Opinion: July Fourth is just another date on the calendar for this Black woman

This country's so-called Independence Day is looming, and as a Black woman, I feel nothing.

Editor’s note: More than 10,000 followers find value in Black Iowa News on Facebook and Instagram, and thousands of Iowans subscribe to the twice-weekly email newsletter. Join them. Subscribe to Black Iowa News. Thanks for reading.

Juneteenth — also known as Independence Day — happened just over two weeks ago. I attended Iowa Juneteenth’s celebration held in downtown Des Moines, went Live on Facebook and interviewed Black business owners about the day that celebrates Black freedom, Black culture and the end of slavery.

If felt joyous watching so many beautiful Black people come together on a sunny day to uplift each other and Black culture. Even though some companies this year tried to commodify the holiday — think Walmart’s Juneteenth ice cream — or mock it — by posting a racist store sign. I predict next year’s Juneteenth celebrations will be bigger than ever now that it’s a federal holiday and awareness has grown.

Another so-called Independence Day is looming on the Fourth of July, and as a Black woman, I feel nothing. I don’t want to hear bad singers warble “The Star-Spangled Banner” or struggle through “America the Beautiful.” I don’t want to hear about what so-called forefathers wrote in documents that didn’t even apply to enslaved people.

July Fourth is just another date on the calendar, and it was like that long before the Supreme Court’s Dobbs v. Jackson decision, which overturned Roe vs. Wade.

The coronavirus pandemic has exposed the depth of this country’s failings. Our health care system is in shambles. Politicians really are out to get us. Money and power are hoarded by very few, while Americans’ health and wellness are regularly sacrificed for profits. What’s to celebrate?

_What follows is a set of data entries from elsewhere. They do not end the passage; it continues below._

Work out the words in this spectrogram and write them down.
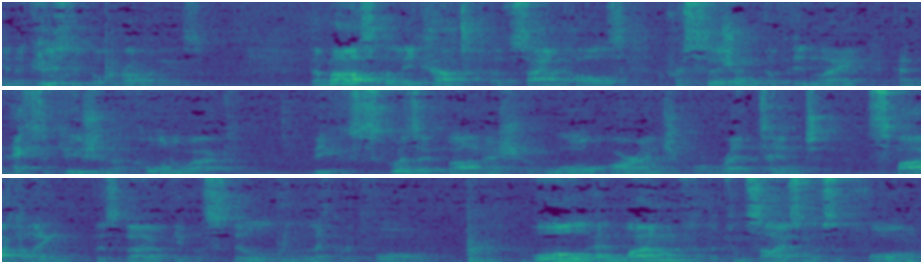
in acoustical properties. The masterly cut of sound holes, precision of inlay, and execution of corner work the exquisite varnish of warm orange or red tint, sparkling as though it was still in liquid form. All and one for the conciseness of form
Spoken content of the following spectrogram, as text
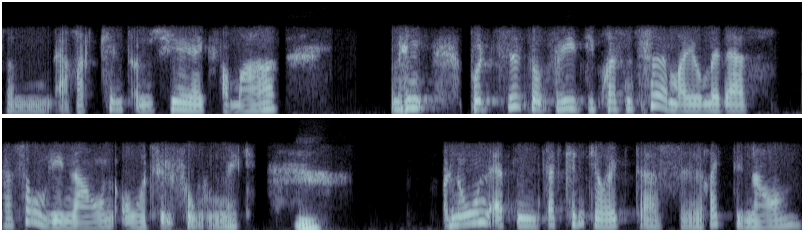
som er ret kendt, og nu siger jeg ikke for meget. Men på et tidspunkt, fordi de præsenterede mig jo med deres personlige navn over telefonen, ikke? Mm. Og nogle af dem, der kendte jeg jo ikke deres øh, rigtige navn.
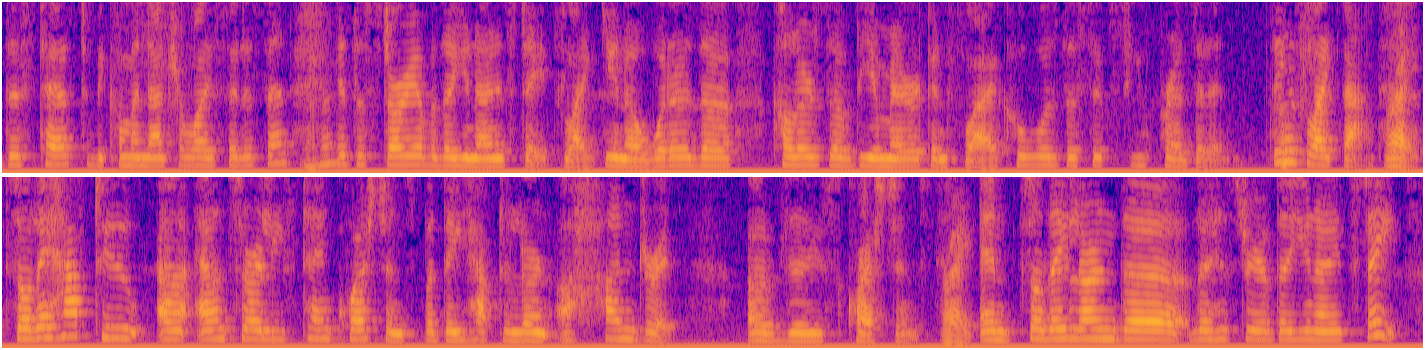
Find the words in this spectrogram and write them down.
this test to become a naturalized citizen. It's a story of the United States, like you know what are the colors of the American flag, who was the 16th president, things like that. Right. So they have to uh, answer at least 10 questions, but they have to learn a hundred of these questions. Right. And so they learn the, the history of the United States.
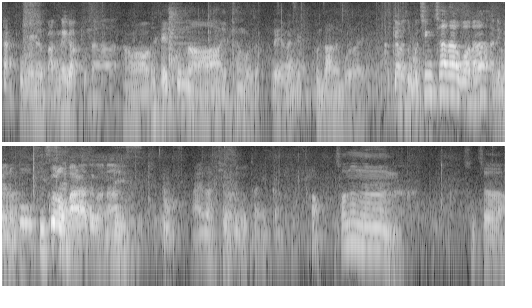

The July fourth holiday has never moved me. Sure, I’ve set off fireworks, attended some BBQs and took a few road trips. But I’ve long shrugged off rote elementary school indoctrination about this country being the best in the world, the envy of all. I live with the daily awareness of this country’s duplicity. After all, we still spend money adorned with slaveowners’ likenesses. I’m still waiting on those Harriet Tubmans — and those reparations.

Now, with the fall of Roe vs. Wade and the implications of what that will mean and what else it could inspire, this feels like the worst time ever for July Fourth to roll around. Celebrate the red, white and blue? Not likely. Demonstrate, probably. How is this the best country in the world when women’s bodily autonomy is at risk? When hatred and racism appear to be at an all-time high?

Black Iowa News is a partner in the Inclusivi-Tea podcast. During an upcoming episode, Corey Dion Lewis, host of the Healthy Project podcast and co-host Lya Williams and I talked about how unsafe we feel (have always felt) just walking around the city we call home. Unsafe because some white people regard us as threats. Our safety as Black people is only as good as the will of the people around us. We can’t even take a walk in our own city without having to navigate white people’s misperceptions. To ignore it could have deadly consequences — think Ahmaud Arbery. How is that freedom?

These are dark times. Abortion rights are at risk. Americans are politically polarized and drowning in disinformation. Voting rights are under attack, hate crimes are rampant and gun violence is out of control. Heck, Iowa hasn’t even passed the Crown Act, which prohibits race-based hair discrimination.

Some liberty.

This site uses cookies to provide you with a great user experience. By continuing to use this website, you consent to the use of cookies in accordance with our privacy policy.

Scroll to Top